Activity
Every line below that holds the string "this" must be copied.

Records for processing
- Opening Delimiter -
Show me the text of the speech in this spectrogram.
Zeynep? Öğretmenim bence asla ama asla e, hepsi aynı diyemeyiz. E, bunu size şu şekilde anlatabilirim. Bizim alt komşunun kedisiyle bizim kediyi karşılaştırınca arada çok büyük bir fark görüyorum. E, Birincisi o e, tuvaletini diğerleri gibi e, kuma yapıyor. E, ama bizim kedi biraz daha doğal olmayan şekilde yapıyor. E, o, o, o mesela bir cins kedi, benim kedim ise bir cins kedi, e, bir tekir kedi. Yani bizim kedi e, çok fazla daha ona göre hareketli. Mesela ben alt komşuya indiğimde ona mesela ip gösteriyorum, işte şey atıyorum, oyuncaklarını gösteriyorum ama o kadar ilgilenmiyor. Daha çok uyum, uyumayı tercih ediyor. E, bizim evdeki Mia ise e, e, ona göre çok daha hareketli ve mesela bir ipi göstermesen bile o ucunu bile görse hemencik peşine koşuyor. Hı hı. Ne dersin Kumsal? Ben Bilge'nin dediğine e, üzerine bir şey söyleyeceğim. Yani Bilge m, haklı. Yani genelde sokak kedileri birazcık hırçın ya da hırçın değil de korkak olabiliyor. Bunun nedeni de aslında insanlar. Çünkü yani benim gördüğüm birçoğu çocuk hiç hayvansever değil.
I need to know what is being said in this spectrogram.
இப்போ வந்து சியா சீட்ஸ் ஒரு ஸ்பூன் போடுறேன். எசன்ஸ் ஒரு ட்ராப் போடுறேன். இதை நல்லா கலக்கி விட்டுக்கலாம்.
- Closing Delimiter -
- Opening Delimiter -
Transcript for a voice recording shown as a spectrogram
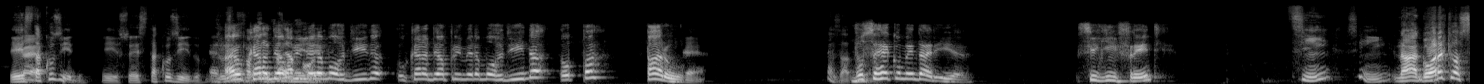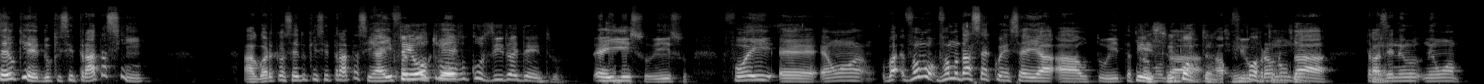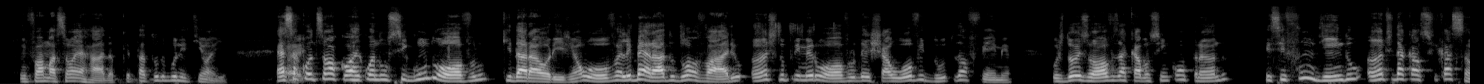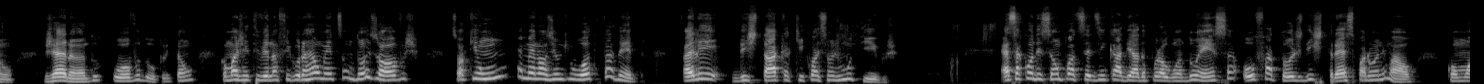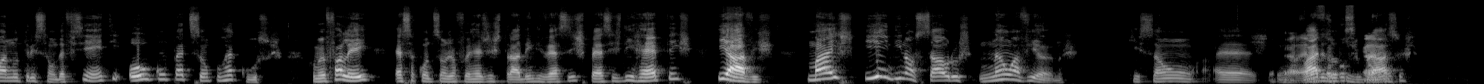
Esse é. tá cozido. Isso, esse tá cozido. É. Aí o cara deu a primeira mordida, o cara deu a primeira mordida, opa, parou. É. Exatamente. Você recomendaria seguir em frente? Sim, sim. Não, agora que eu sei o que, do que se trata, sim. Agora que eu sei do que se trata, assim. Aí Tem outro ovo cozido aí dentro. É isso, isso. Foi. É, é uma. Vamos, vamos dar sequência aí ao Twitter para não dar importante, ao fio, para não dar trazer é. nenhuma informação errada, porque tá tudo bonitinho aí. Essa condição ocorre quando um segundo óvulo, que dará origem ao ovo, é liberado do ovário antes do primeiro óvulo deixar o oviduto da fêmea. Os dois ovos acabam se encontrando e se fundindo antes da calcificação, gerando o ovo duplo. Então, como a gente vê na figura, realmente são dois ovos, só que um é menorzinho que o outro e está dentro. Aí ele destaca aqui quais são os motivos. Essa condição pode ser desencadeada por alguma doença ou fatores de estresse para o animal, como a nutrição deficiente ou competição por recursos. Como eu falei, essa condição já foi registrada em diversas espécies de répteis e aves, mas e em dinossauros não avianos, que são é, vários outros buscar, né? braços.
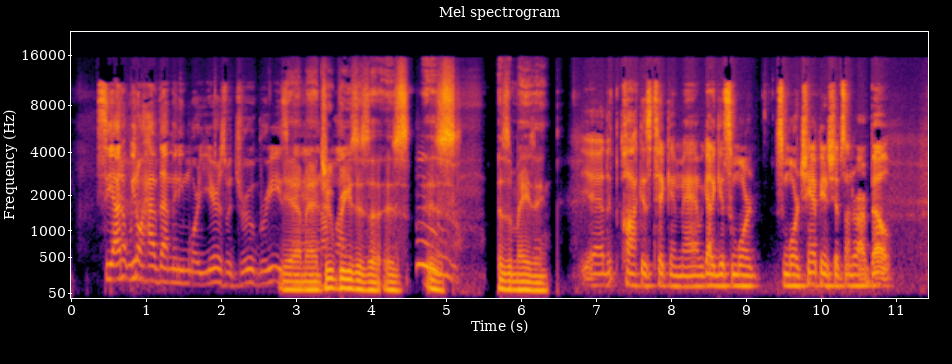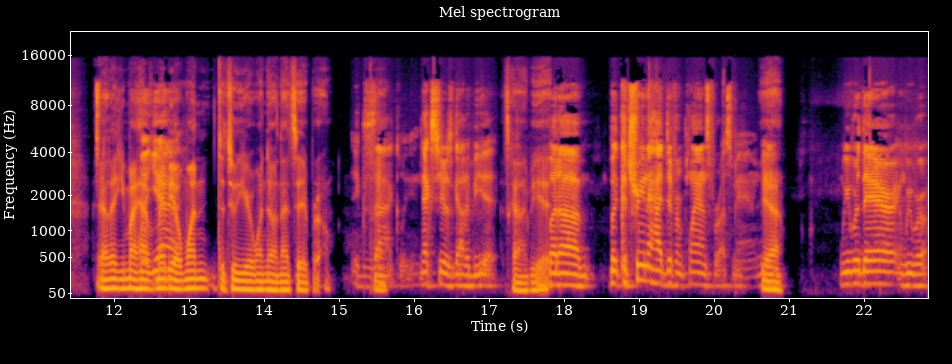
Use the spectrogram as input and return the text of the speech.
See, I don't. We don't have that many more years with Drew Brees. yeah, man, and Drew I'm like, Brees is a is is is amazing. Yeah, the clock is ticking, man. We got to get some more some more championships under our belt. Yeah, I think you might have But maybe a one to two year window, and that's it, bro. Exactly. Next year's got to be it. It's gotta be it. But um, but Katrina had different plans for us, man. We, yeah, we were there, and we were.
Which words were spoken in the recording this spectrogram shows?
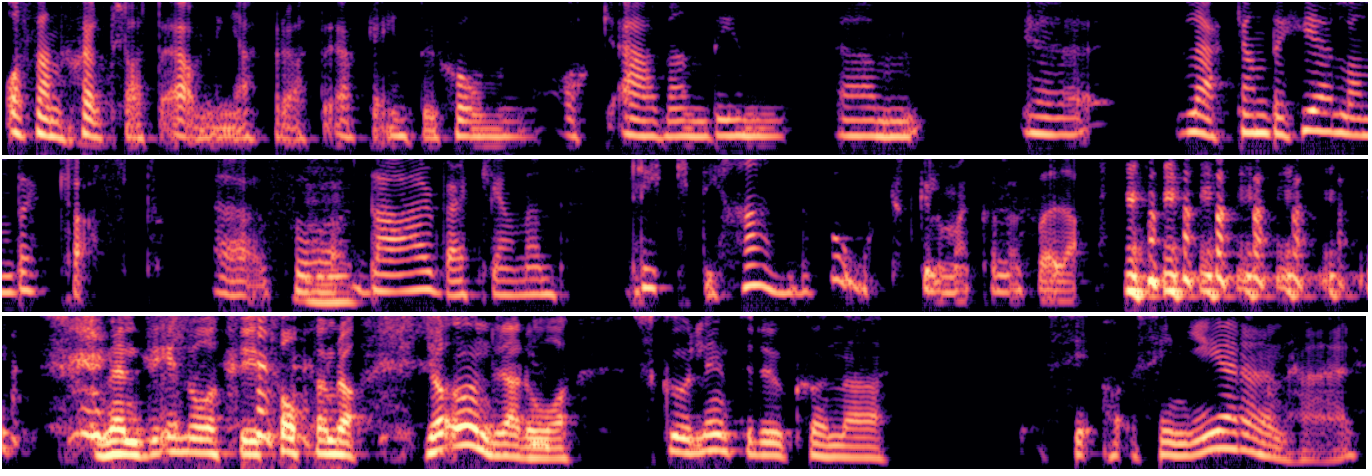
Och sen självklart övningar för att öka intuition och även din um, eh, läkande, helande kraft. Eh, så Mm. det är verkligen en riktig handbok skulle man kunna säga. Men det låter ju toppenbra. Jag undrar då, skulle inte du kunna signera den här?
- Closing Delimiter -
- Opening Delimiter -
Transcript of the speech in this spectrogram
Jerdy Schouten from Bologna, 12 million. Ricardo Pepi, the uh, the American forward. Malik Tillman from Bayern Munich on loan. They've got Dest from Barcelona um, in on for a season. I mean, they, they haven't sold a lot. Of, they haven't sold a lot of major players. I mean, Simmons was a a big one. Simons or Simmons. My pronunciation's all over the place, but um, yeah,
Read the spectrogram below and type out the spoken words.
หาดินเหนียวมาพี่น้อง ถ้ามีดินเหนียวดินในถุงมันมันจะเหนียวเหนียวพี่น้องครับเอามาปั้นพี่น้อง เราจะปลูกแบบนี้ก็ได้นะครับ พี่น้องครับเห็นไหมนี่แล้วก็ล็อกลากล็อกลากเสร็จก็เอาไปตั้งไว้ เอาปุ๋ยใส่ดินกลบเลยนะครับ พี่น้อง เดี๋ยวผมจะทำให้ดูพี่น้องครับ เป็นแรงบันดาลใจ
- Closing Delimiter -
Answer to the exercise
Show me the text of the speech in this spectrogram.
I need to know what is being said in this spectrogram.
Which words were spoken in the recording this spectrogram shows?
Transcript of the speech in this spectrogram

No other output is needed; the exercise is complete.